Activity.
Copy every line of the records exactly, without including the images.
---------- Exercise material
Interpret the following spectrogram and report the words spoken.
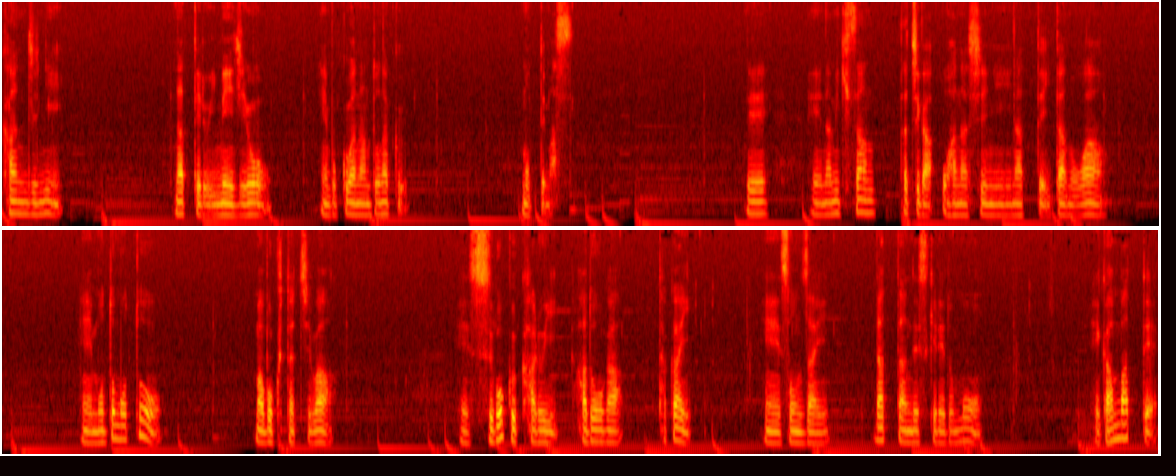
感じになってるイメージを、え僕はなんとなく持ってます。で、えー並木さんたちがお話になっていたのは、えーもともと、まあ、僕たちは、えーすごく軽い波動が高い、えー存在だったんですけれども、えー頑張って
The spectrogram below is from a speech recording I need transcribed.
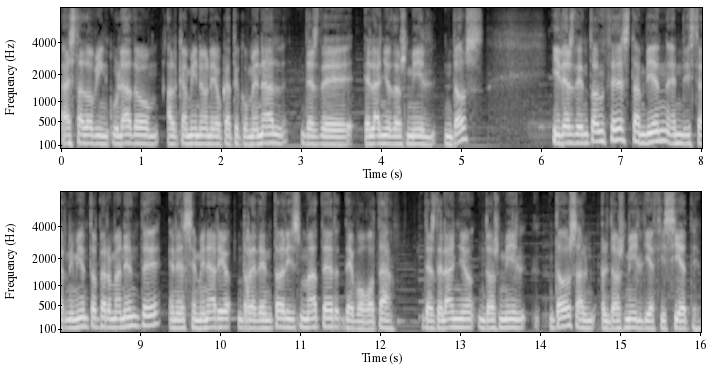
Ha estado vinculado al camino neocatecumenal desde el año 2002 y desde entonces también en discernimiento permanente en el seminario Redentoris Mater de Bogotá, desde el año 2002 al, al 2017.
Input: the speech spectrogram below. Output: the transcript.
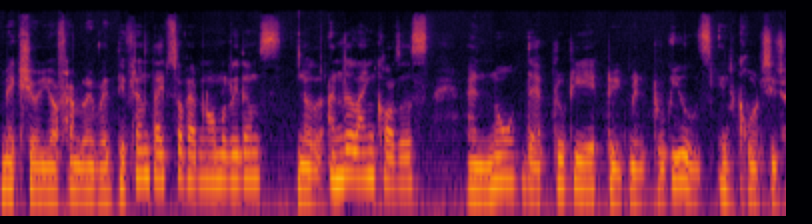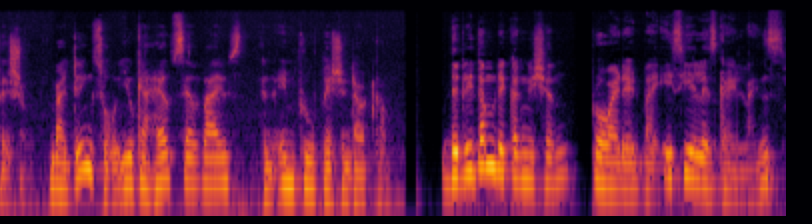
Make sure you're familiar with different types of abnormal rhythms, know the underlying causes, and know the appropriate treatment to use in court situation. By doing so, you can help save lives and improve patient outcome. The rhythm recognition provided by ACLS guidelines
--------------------
Response to this task.
Interpret the following spectrogram and report the words spoken.
感じになってるイメージを、え僕はなんとなく持ってます。で、えー並木さんたちがお話になっていたのは、えーもともと、まあ、僕たちは、えーすごく軽い波動が高い、えー存在だったんですけれども、えー頑張って
The spectrogram below is from a speech recording I need transcribed.
Ha estado vinculado al camino neocatecumenal desde el año 2002 y desde entonces también en discernimiento permanente en el seminario Redentoris Mater de Bogotá, desde el año 2002 al, al 2017.
Input: the speech spectrogram below. Output: the transcript.
Make sure you're familiar with different types of abnormal rhythms, know the underlying causes, and know the appropriate treatment to use in court situation. By doing so, you can help save lives and improve patient outcome. The rhythm recognition provided by ACLS guidelines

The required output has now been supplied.